Gary Russell Jr (30-1, 18) Vs Tugstsogt Nyambayar (11-0, 9) -
In a bout we're really looking forward too we'll see WBC Featherweight champion Gary Russell Jr defending his belt against mandatory challenger Tugstogt Nyambayar. This is a mouth watering bout and a great chance to see whether or not the unbeaten Mongolian is for real. The American champion, who has gained a reputation for not liking the sport, and not by anywhere active enough, is talented but incredibly frustrating and has wasted his prime years. Nyambayar on the other hand is getting his shot at the big time, at last, and will know a win here will be huge for his career. In fact a win here for Nyambayar will see him becoming only the second Mongolian world champion. A really important and significant bout.
Kento Hatanaka (10-0, 9) Vs Roland Jay Biendima (15-5-1, 8) -
In Kariya we'll see WBC Youth Flyweight champion Kento Hatanaka make his next defense of the title as he takes on Filipino foe Roland Jay Biendima. On paper this looks like a mismatch but in reality this should be another great test for Hatanaka, who struggled last time out against Jaysever Abcede. Although talented and exciting Hatanaka does need time to mature and develop and this type of bout is perfect for that. Biendima isn't a world beater but should serve as an excellent test for Hatanaka at this point in time.

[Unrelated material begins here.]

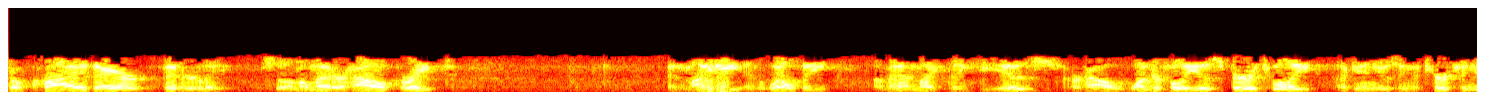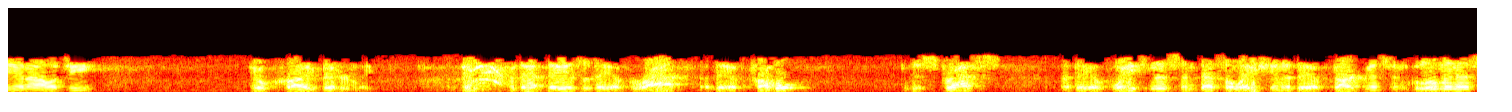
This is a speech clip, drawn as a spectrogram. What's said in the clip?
shall cry there bitterly. So no matter how great and mighty and wealthy a man might think he is, or how wonderful he is spiritually, again using the church in the analogy, he'll cry bitterly. that day is a day of wrath, a day of trouble, distress, a day of wasteness and desolation, a day of darkness and gloominess,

Fans who followed the Japanese boxing scene in the 00's may be able to recall Yoshimitsu Yashiro. The Teiken promoted Super Featherweight fought as a professional from 2001 to 2009 and ran up a solid 21-1-2 (12) record, whilst winning the Japanese Super Featherweight title in 2008 and making 2 defenses, before losing to Takashi Miura in 2009, then retiring. Whilst not a huge name he certainly played his part in the sport on the domestic scene.
Now there is another member of the Yashiro family set to make their name in the sport, Yoshimitsu's cousin Hiroto Yashiro (1-0, 1), who has also signed up with the Teiken Gym and is expected to have a very, very fruitful career.

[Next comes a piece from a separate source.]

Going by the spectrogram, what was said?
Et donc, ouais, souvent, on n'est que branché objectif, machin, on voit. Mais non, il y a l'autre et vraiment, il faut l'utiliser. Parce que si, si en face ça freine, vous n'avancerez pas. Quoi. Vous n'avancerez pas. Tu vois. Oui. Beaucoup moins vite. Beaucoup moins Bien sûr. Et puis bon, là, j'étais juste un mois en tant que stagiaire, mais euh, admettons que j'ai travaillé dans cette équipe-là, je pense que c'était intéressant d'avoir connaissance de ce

The 22 year old Yashiro, who celebrates his 23rd birthday in December, went an 75-19 in the unpaid ranks. Whilst he failed to really take home the big tournament wins he was a key figure in the teams for both his High School and University, and had began boxing way back in elementary school.

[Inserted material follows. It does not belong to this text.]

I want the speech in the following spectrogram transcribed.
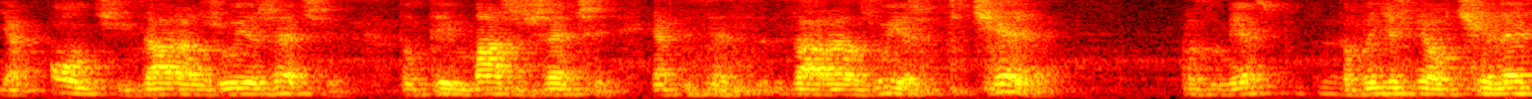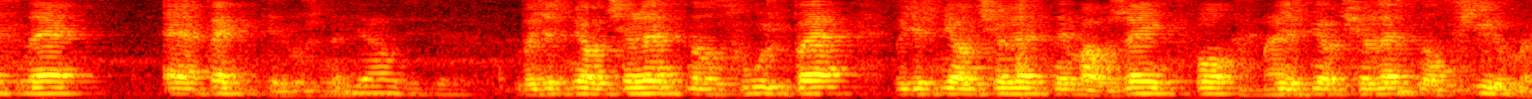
Jak On Ci zaaranżuje rzeczy, to ty masz rzeczy. Jak ty z- zaaranżujesz w ciele, rozumiesz? To będziesz miał cielesne efekty różne. Będziesz miał cielesną służbę, będziesz miał cielesne małżeństwo, będziesz miał cielesną firmę.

Unlike many amateurs in Japan Yashiro's style was a more technical one, something that likely that comes from being a big Guillermo Rigondeaux fan, and his patience likely cost him bouts over the short amateur format, where every round is important. Despite not having a style suited to success in the amateurs he still managed to notch up his impressive record and develop some excellent skills, including a sharp jab, a solid right hook and a stinging straight left hand.
Back in September Yashiro made his professional debut at Korakuen Hall and looked fantastic as he dismantled Thai foe Adundet Khonwong in 2 rounds. From the opening bell he looked sharp, relaxed and comfortable, like a man who knew his amateur background would give him the foundation to shine. And shine he did! He dropped Adunet twice to force the referee to stop the bout, giving Yashiro a stoppage win on debut. Whilst not a massive win on paper this was still a victory against the #7 ranked Thai and a man who had lasted into round 3 with Shingo Wake less than 2 years ago, and nearly survived 3 rounds with Yuta Uetani, in early 2017. It was impressive without being big for Yashiro, and was certainly something should have raised a few eye brows given his name and amateur pedigree.
At the moment Yashiro's second bout isn't yet confirmed, though we suspect that the plan is for him to be very busy in 2020 with reports from Japan suggesting that he is wanting to win a Japanese Youth title as soon as he can. He obviously has eyes on more established titles but did seem to suggest that the Youth title was going to be his first focus.
With talent, patience, skill and a strong team behind him Yashiro has the ability to go a very long way. The key is really his desire and his ability to take a shot. If he's tough enough then the future is very, very bright for Yashiro.
This is just an opinion, maaaan! It's easy to share our opinions, and that's what you'll find here, some random opinion pieces